However, some dumpster-dives into the past turn up unexpected treasures. There was another show back then that I remember watching, that aired in the 1969-1970 season and was cancelled for no really good reason. Five- and six-year-old me was enchanted by the animation, the silliness, the sudden swerves into pure fantasy. It was “My World and Welcome To It“, based loosely on the work of James Thurber. And I recently tracked down a few episodes of it. And forty-*mumble* year old me is even more entranced by the animation, the silliness, and the sudden swerves into pure fantasy.
It’s a pure paean to the joy of the uninhibited imagination, and William Windom’s slightly curmudgeonly Thurber stand-in is absolutely pitch-perfect, whether dealing with his daughter and the death of the family dog or daydreaming his rail commute to NYC into a spy-laden journey on the Orient Express.
Most of all, it’s intelligent, something sorely lacking in this age of “reality” TV (sorry, living on a tropical island competing for a million dollars isn’t part of any reality *I* ever heard of) and celebrity for the sake of celebrity and five hundred channels of focus-grouped, watered-down, committee-approved, completely unwatchable shit.
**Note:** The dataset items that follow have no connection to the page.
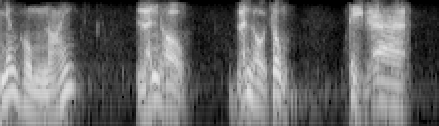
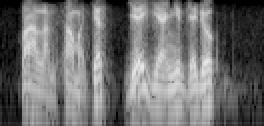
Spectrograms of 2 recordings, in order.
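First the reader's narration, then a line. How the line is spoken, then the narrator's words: Cold. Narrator (Vietnamese): Lệnh Hồi Xung lạnh lùng nói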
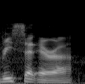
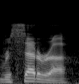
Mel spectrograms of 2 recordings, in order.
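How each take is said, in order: First: It is said as 'reset' followed by 'era'. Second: It is said as one word like 'et cetera'. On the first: The speaker calls it right. "it's called Reset Era" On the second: The speaker calls it wrong. "there's no one on planet Earth that fucking calls it Resetera"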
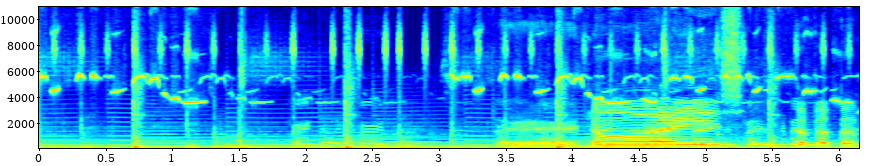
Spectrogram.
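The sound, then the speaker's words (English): Quick, high bird-like chirps repeat over an upbeat musical theme with steady drums and bass, the tweets staying bright and prominent throughout. “Bird noise.”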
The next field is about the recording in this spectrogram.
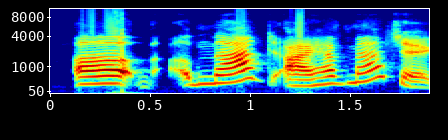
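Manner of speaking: high, fumbling, clueless airhead character voice. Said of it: "like the biggest dumbass".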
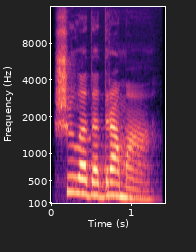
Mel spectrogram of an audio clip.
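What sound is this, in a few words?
"шылада-драмаа", Komi, female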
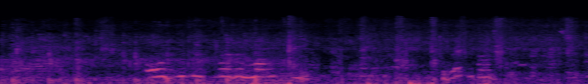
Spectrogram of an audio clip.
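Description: A voice says a short "oh", with more speech-like sounds for about a second after it. Two low knocks follow about three seconds in.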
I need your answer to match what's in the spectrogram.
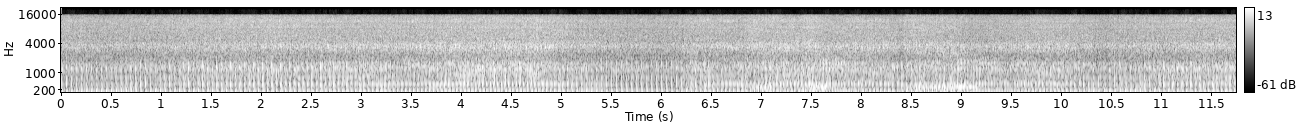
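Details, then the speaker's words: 1983 Honda VT250 V-twin, about 63,500 km, just revived project bike with freed seized carb slides: even steady beat with a few smooth rev rises and falls, no knocks or rattles; runs healthy, though it needs a tune-up. "so i am calling that a big success this thing runs awesome for a 250. um considering there's 63 and a half thousand k's on it you would not notice it this motor runs like it is pretty much new"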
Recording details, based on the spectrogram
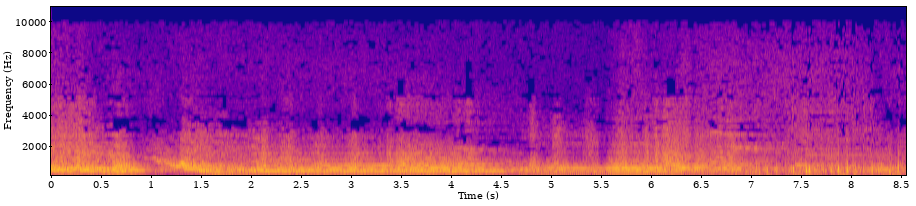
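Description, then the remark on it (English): The whistle of eastbound steam train number 10 sounds in long, sustained wails that bend in pitch, carried over a steady, heavy rumble of a moving train throughout, with no talking. “As they approached a bend, they heard the whistle of number 10 eastbound.”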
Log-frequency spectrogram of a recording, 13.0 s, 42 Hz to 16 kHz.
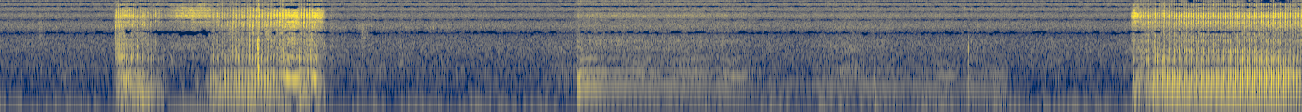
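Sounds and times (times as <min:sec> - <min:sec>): steady low hum: 0:00.0 - 0:13.0
pet snoring: 0:01.1 - 0:03.3, 0:05.8 - 0:10.1, 0:11.3 - 0:13.0.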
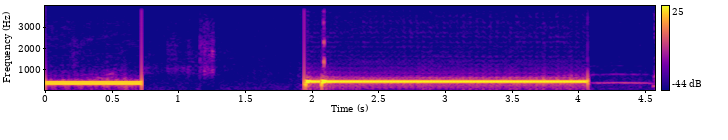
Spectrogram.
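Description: Telephone line tone during a call transfer: a loud, steady electronic tone holds, breaks off into silence, then returns for about two seconds before dropping to a fainter tone at the end. No one speaks.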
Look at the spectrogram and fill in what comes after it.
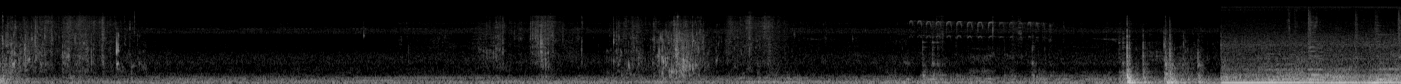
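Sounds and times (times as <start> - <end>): water splashing around a kayak: 0.0 - 1.5, 4.9 - 7.7.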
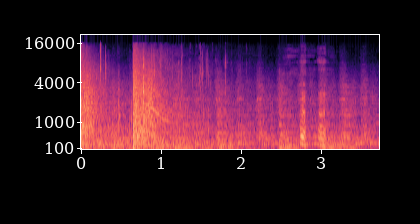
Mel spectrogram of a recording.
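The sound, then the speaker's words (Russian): Gunshots in a film scene: a sharp, loud crack, then a second, shorter report a few seconds later, both over a dense, steady background. “Вновь стреляет.”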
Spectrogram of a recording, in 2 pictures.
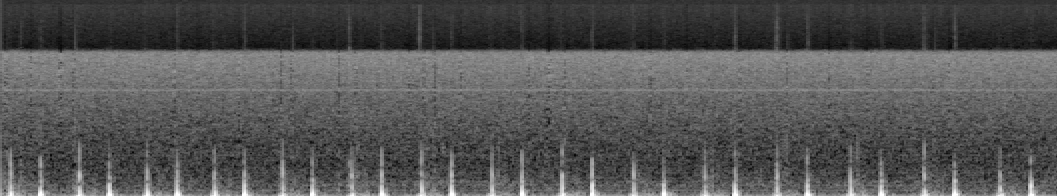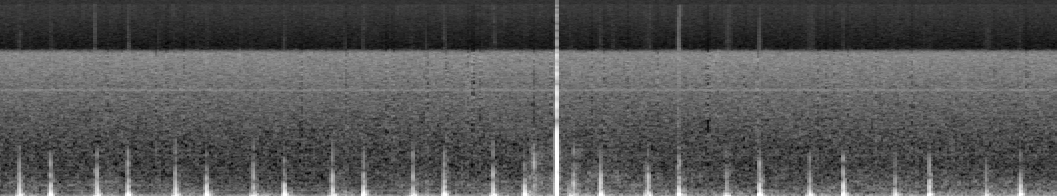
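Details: Steady, regular heartbeat with clear paired thumps and low background hum, recorded at rest while calm during voluntary breath-holding; normal heart sounds.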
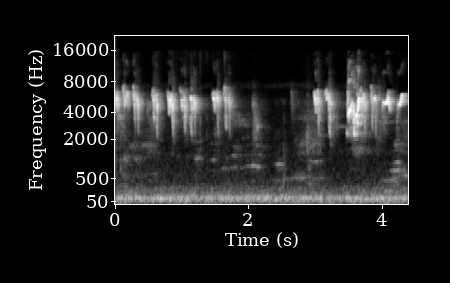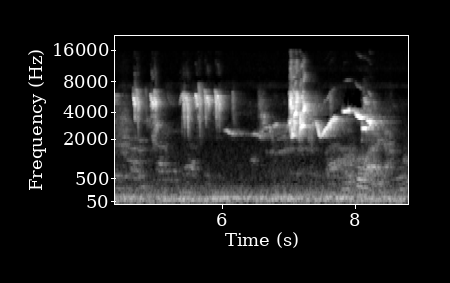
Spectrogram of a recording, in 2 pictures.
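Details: Kolibri ninja in full, busy song: rapid series of sharp high chirps in clusters, then a rising slurred whistle and scratchy bursts toward the end, over a faint low hum.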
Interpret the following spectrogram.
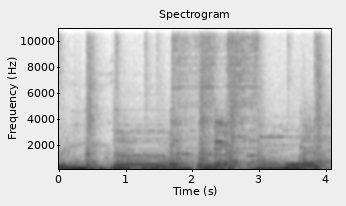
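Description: Live blues band playing, with electric guitar lines over bass and drum kit and cymbal hits.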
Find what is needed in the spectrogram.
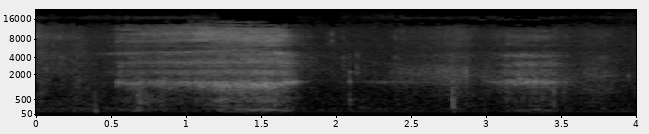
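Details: Extreme snoring, on a good day: a loud rattling snore on inhalation followed by a quieter second snore during sleep.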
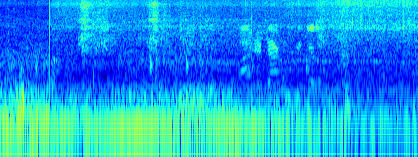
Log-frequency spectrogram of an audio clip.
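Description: Car cabin noise while driving: a steady low engine and road rumble heard from inside the car, easing off toward the end as the car slows in traffic.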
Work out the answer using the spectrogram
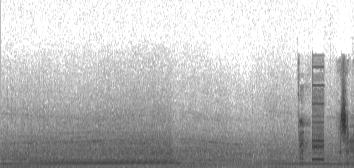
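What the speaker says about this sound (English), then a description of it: "God, that Mustang sounds good." Ford Mustang race car engine in a racing video game, a loud steady drone with layered harmonic whine held throughout, easing slightly midway, with brief electronic beeps near the end.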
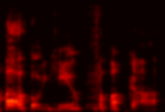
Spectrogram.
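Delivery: slow, laughing mock outrage; laughing curse. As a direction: laugh through a playful insult. Retelling reaction, laughing.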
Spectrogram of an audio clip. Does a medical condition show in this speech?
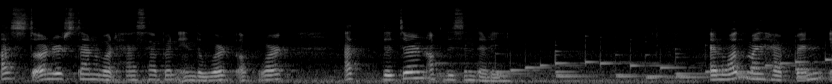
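No.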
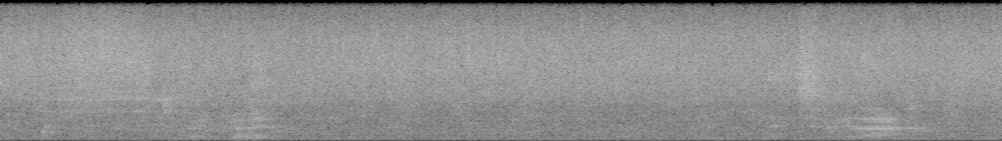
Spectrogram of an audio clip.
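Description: Steady rush of running water in a garden koi pond, with two faint murmurs of a man's voice, about two and a half and eight and a half seconds in.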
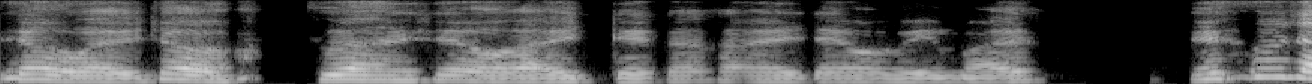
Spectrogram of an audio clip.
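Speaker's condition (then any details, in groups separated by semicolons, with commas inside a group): Cerebral palsy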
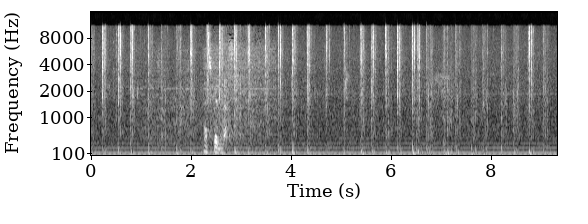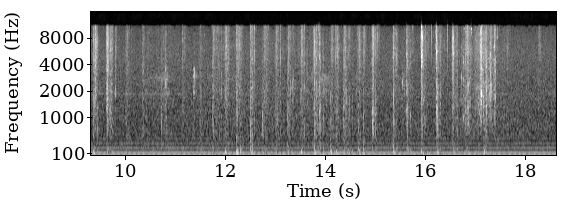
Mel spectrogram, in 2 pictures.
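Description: Quick footsteps patter across hard ground and grass.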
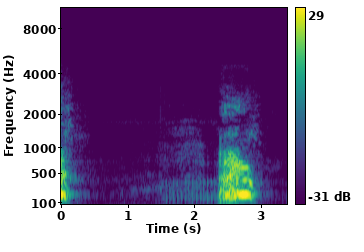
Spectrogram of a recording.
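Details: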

It demands your attention rather than just filling the air with background noise — if you don’t pay attention, the shifts into and out of Windom’s fantasy life will only leave you confused. It’s a show you put on to watch, and genuinely watch, not just to have something on to fill the room with light and noise while you do other things.
I’ve really taken to radio over the last several years, especially BBC Radio 4 and Radio 4 Extra. Why? Because you interact with radio, creatively. They provide the description while you provide the mental image. A really well-done radio production — even a reading, not a full production — is the soundtrack that pushes you to create your own Cinescope movie, all inside your head.
“My World and Welcome To It” is one of the few TV shows that actually delivers visually. It skips back and forth between mundanity and fantasy, and both are often obtruded on by Thurber-inspired animation. It’s also one of the few TV shows that does things that can’t be done on the radio: the visual interplay is just as important as the verbal. A radio program that tried to provide an equivalent word-picture would lose all pacing and become dragged down by its own prose, however well written. So much easier to simply see him talk with his (imagined version of his) wife, she appearing as a huge animated face off the back of their house!
This is a show that genuinely deserves a proper DVD release — far more so than most. This show really is an argument in favor of TV and what it can do.
Been watching the new ‘Sherlock’ seried on PBS’ website — done by Stephen Moffat and Mark Gatiss, the Doctor Who showrunner and one of his writers.
Massive props to Suburban Banshee for the heads-up — I probably wouldn’t have given it a second look, except that former Arthur Dent (and future Bilbo Baggins) Martin Freeman is playing Watson.
They’ve brought Holmes into the 21st century, and kept his essential Holmesishness. This series is a win from the get-go.
And this from a guy who watches almost no TV anymore.